* WORK INSTRUCTION:
In your copy, set down the entries exactly and exclude the pictures.

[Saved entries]

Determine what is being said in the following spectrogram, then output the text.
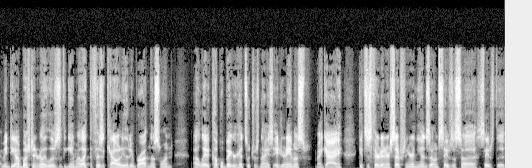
I mean, Deon Bush didn't really lose the game. I like the physicality that he brought in this one. Uh, laid a couple bigger hits, which was nice. Adrian Amos, my guy, gets his third interception here in the end zone, saves us, uh, saves the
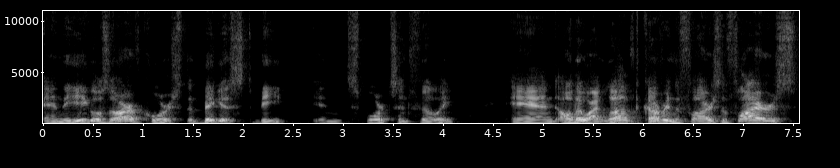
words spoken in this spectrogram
And the Eagles are, of course, the biggest beat in sports in Philly. And although I loved covering the Flyers, the Flyers,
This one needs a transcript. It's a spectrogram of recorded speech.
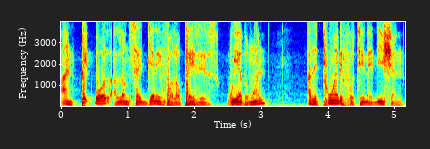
and Pitbull alongside Jennifer Lopez's We Are the One at the 2014 edition.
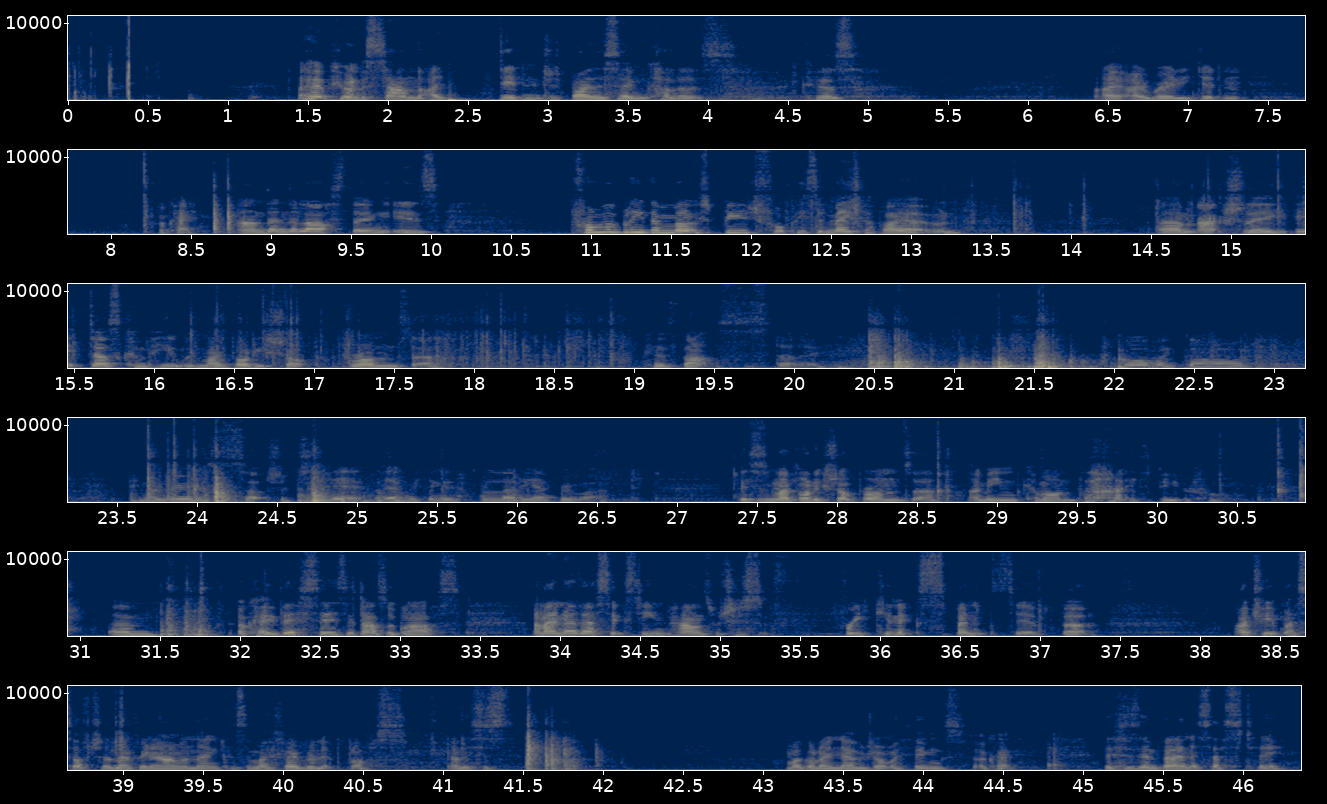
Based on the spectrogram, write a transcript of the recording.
I hope you understand that I didn't just buy the same colours, because I, I really didn't. Okay, and then the last thing is probably the most beautiful piece of makeup I own. Um, actually, it does compete with my Body Shop bronzer because that's stunning. Oh my god, my room is such a tip. Everything is bloody everywhere. This is my Body Shop bronzer. I mean, come on, that is beautiful. Um, okay, this is a Dazzleglass, and I know they're £16, which is freaking expensive, but I treat myself to them every now and then because they're my favourite lip gloss. And this is... Oh my god, I never drop my things. Okay. This is in Bare Necessity.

* EXERCISE SOLUTION:
Determine what is being said in the following spectrogram, then output the text.
I mean, Deon Bush didn't really lose the game. I like the physicality that he brought in this one. Uh, laid a couple bigger hits, which was nice. Adrian Amos, my guy, gets his third interception here in the end zone, saves us, uh, saves the
words spoken in this spectrogram
And the Eagles are, of course, the biggest beat in sports in Philly. And although I loved covering the Flyers, the Flyers,
This one needs a transcript. It's a spectrogram of recorded speech.
and Pitbull alongside Jennifer Lopez's We Are the One at the 2014 edition.
Based on the spectrogram, write a transcript of the recording.
I hope you understand that I didn't just buy the same colours, because I, I really didn't. Okay, and then the last thing is probably the most beautiful piece of makeup I own. Um, actually, it does compete with my Body Shop bronzer because that's stunning. Oh my god, my room is such a tip. Everything is bloody everywhere. This is my Body Shop bronzer. I mean, come on, that is beautiful. Um, okay, this is a Dazzleglass, and I know they're £16, which is freaking expensive, but I treat myself to them every now and then because they're my favourite lip gloss. And this is... Oh my god, I never drop my things. Okay. This is in Bare Necessity.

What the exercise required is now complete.